As much as most of these pictures already exist in our mind's eye (they are so common to guides about how to take "good" photos), and can be considered cliches of tourist confirmations rather than discoveries, they have a sense of banality but also are compellingly beautiful beyond expectation. Because of this one might get
the sense of a parody at work; a dissection of tourist views thrown into a conceptual mass of photographs.

The task of describing the totality of the visible world is, of course, impossible. This fragmentary view which spans so much distance and appears cyclical, provides a pleasure in taking in only a small portion of truth and with willing participation we follow in tow, embracing blissful ignorance.

7 comments:

QT Luong said...

So can any travel photographer put together a book of similar appeal by just reproducing his images in grids of small images ?

In other words, is there anything unique about the images in this book or their sequencing, or is that the novelty of the presentation - probably more so the 92 feet light table used in the museum installation of the work than this book ?

Now that stock photography catalogs are a thing of the past, maybe they will be considered art books...

jenny said...

"So can any travel photographer put together a book of similar appeal by just reproducing his images in grids of small images ?"


um... no. there are literally scads of great photos in this book, and to discount the uniqueness of both the sequencing of the material, and the literally stunning light-table presentation when seen in person, would be a mistake. the book stands on its own, but when viewed in the context of f&w's entire program (which honestly is some of the most compelling art being made today) becomes immeasurably richer. the above comment is such a knee-jerk reaction,comparable to those folks who go to a museum, see a twombly, and say, "my five yr old scrawled on a chalkboard does that make it art blah blah blah. sheesh.
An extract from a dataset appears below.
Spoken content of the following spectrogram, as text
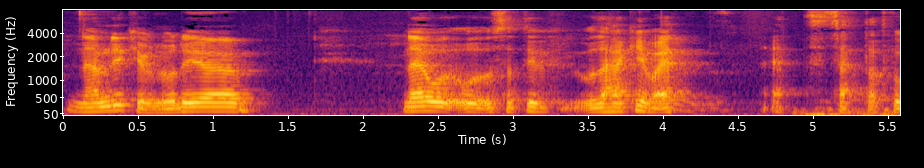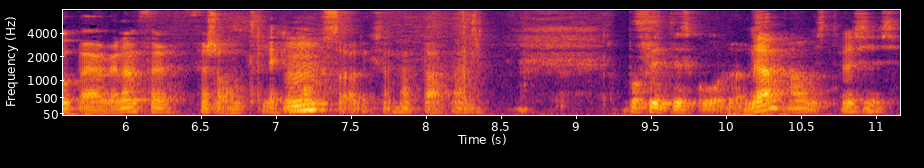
Nej, men det är kul och det... Nej, och, och, så att det, och det här kan ju vara ett, ett sätt att få upp ögonen för, för sånt liksom också. Liksom, att bara, men, På fritidsgårdar. ja, ja visst. precis.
QT Luong said...

> he above comment is such a knee-jerk reaction

No, I am sincerely curious. Instead of dismissing the question, wouldn't you contribute more to a dialog by elaborating on what you see there that makes the book stand on its own. I am of course aware that F&W are well established artists and of the way the work was installed. Stock photo catalogs contain "great photos" too, and are sometimes sequenced quite well.
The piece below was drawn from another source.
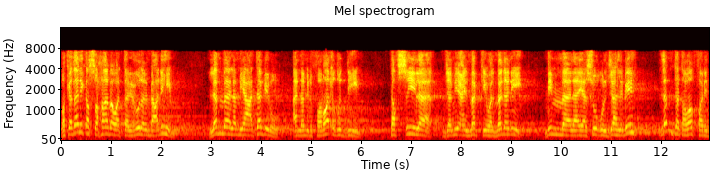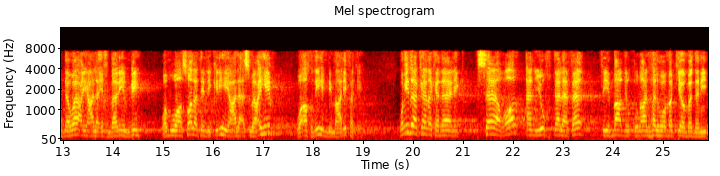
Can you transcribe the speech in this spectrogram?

Jeff Ladd said...

QT,

I thought your question was an interesting one albeit it did remind me of the reactions of "my kid could do that" to Klein or Pollack or Twombly as Jenny mentions.

For me what makes this book unique and more complex than it may at first appear is the decisions to have 8 images per page, the unedited nature (people tend to chose "the best" image from several), and the way that the color temperature shifts from yellows, to greens, blues to reds.

There is also no text what so ever. It jumps in and surrounds you for a while until you reach the end or in the case of some viewers, just shut off from the experience. I haven't seen the lightbox installation but I have heard its effect is very enticing.

An interesting comparison might be made to books of Hans-Peter Feldmann of miscellaneous photos of similar subjects.

James Davis said...

knee jerk? no. snide? yes. less than sincere? perhaps... a simple question... innocent and naive at best... defensive and ignorant at worst...

this is a book... reproductions of photographs. very good photographs. edited and sequenced well... a good book... assembled with the same care and attention to detail given a stock catalog... both are books.

the "my kid could that" reference most valid... a coin tossed by those who have yet to learn to see... "i could do that" is the flip side of that coin...

i enjoy your blog... appreciate your efforts... and wish you success.

QT Luong said...

In commenting on my question you all seem to assume that a "travel photographer" is always an artist of lesser ability, like your kid. That is not my opinion. Nor does any human experience include war, famine, poverty, etc...

James Davis said...

WTF?